*YOUR OBJECTIVE*.
Give all of the records again precisely, excluding whatever pictures they contain.
+++
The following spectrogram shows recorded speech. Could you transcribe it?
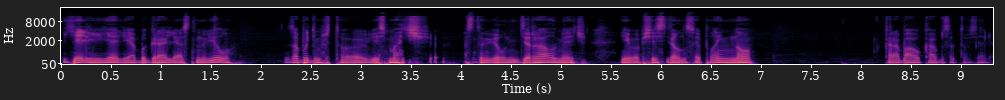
Еле-еле обыграли Астон Виллу. Забудем, что весь матч Астон Вилла не держал мяч и вообще сидел на своей половине, но Карабау Кап зато взяли.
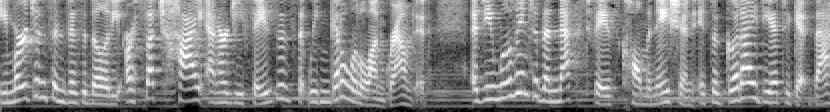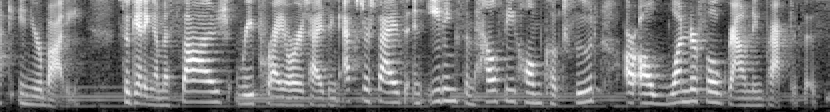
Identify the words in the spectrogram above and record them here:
Emergence and visibility are such high energy phases that we can get a little ungrounded. As you move into the next phase, culmination, it's a good idea to get back in your body. So, getting a massage, reprioritizing exercise, and eating some healthy home cooked food are all wonderful grounding practices.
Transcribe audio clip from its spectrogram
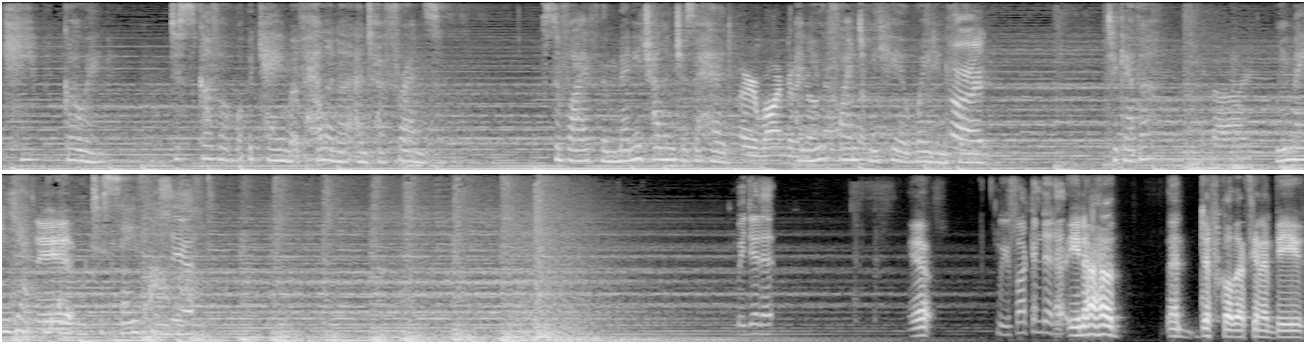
Keep going. Discover what became of Helena and her friends. Survive the many challenges ahead, Okay, well, and you'll now. find me here waiting for Alright. you. Together, Bye. we may yet be See ya. able to save our See ya. world. We did it. yep. We fucking did it. You know how uh, difficult that's gonna be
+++
*TASK SOLUTION*.
The following spectrogram shows recorded speech. Could you transcribe it?
Еле-еле обыграли Астон Виллу. Забудем, что весь матч Астон Вилла не держал мяч и вообще сидел на своей половине, но Карабау Кап зато взяли.
Identify the words in the spectrogram above and record them here:
Emergence and visibility are such high energy phases that we can get a little ungrounded. As you move into the next phase, culmination, it's a good idea to get back in your body. So, getting a massage, reprioritizing exercise, and eating some healthy home cooked food are all wonderful grounding practices.
Transcribe audio clip from its spectrogram
Keep going. Discover what became of Helena and her friends. Survive the many challenges ahead, Okay, well, and you'll now. find me here waiting for Alright. you. Together, Bye. we may yet be See ya. able to save our See ya. world. We did it. yep. We fucking did it. You know how uh, difficult that's gonna be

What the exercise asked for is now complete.